“Our Democratic friends said no to that offer because it didn’t raise taxes,” Sen. Jon Kyl, R-Ariz., said on NBC’s “Meet The Press.” “When our Democratic friends are unable to cut even a dollar in spending without saying it has to be accompanied by tax increases, I think that tells you all you need to know about our runaway spending.”
Democrats initially sought $1 trillion in new taxes as part of a broader $3-trillion deal, a level of revenue Republicans call a nonstarter. Sen. John F. Kerry, (D-Mass., also on “Meet The Press,” said the notion that his party won’t agree to cuts without new taxes is “nonsense.”
“We just cut $917 billion without one dime of new revenue,” he said, referring to the summer debt-ceiling deal.
“We Democrats put a $4-trillion deal on the table, and it included huge, tough, horrible reductions on the sacred cows and things that we have been accused of not willing to do. But they wouldn’t accept it,” he said.
If no deal is reached, the debt-ceiling accord calls for automatic spending cuts to domestic and defense spending. Whether those would be realized is unclear; Sen. Pat Toomey, R-Pa., said on CBS’ “Face The Nation” that it was important to “change the configuration” of the planned cuts to soften the blow on the Pentagon, in particular. Rep. Xavier Becerra, D-Calif., said on Fox that i t would be “wimpy” to undo the so-called triggers.
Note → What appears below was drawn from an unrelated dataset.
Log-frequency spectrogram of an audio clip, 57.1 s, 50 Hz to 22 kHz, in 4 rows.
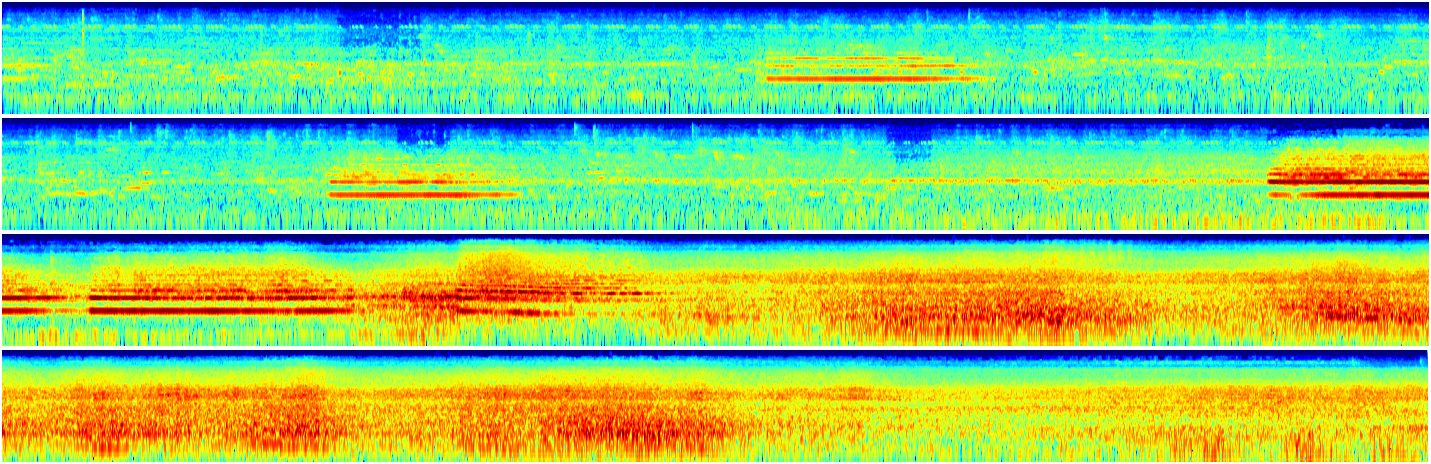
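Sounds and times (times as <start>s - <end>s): train wheel clatter: 0.0s - 30.1s, 32.0s - 57.0s
train coaches rushing past: 0.0s - 57.0s
locomotive horn two-tone blasts: 7.6s - 9.9s, 17.5s - 19.5s, 26.9s - 32.2s, 33.1s - 35.3s.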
Lisa Mascaro in the Washington bureau contributed to this report.